This blog is about Graphic Design, Vector Art, and Cartoon Illustration

Why I did open book tests for software

When I first started teaching software in the 1990s, I discovered that the vast majority of my students knew how the education game was played, and apparently I didn't. It goes like this, you memorize a bunch of stuff for a short period of time, take a test, and then forget it. So classes that were designed like that worked for the majority of the people who had learned that technique in high school, and were prepared to do it in college. But since my background was as a Graphic Designer, not a teacher, I didn't know this. And it had been a long time, uh, since I had been in high school. So, having an open book policy for all of the assignments and tests that I gave just made sense to me. But it completely confused a lot of people.

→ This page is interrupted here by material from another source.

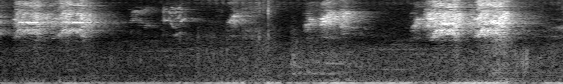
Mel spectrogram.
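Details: Yellow-sided green-cheeked conure chattering softly in repeated buzzy bursts of high, raspy notes against a low background hum.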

Real life, as opposed to school, is open book. When I first started using software, my boss didn't expect me to memorize a bunch of stuff and then forget it. He expected me to do the job. And that meant being able to find the answers, whether in a book, or a help menu, or on Google, which I do a lot of nowadays.

The good news is that for my students who understood this, they went on to create some great artwork and great websites using Adobe Photoshop, Adobe Illustrator, and Dreamweaver. And these people have gone on to success after success. I know because many of them are still here in the valley, and connected to me with LinkedIn.

The bad news is that the people who expected the *memorize, recite, forget* thing never quite caught on. I tried to encourage as best I could, but they just didn't like me for not playing the game fair.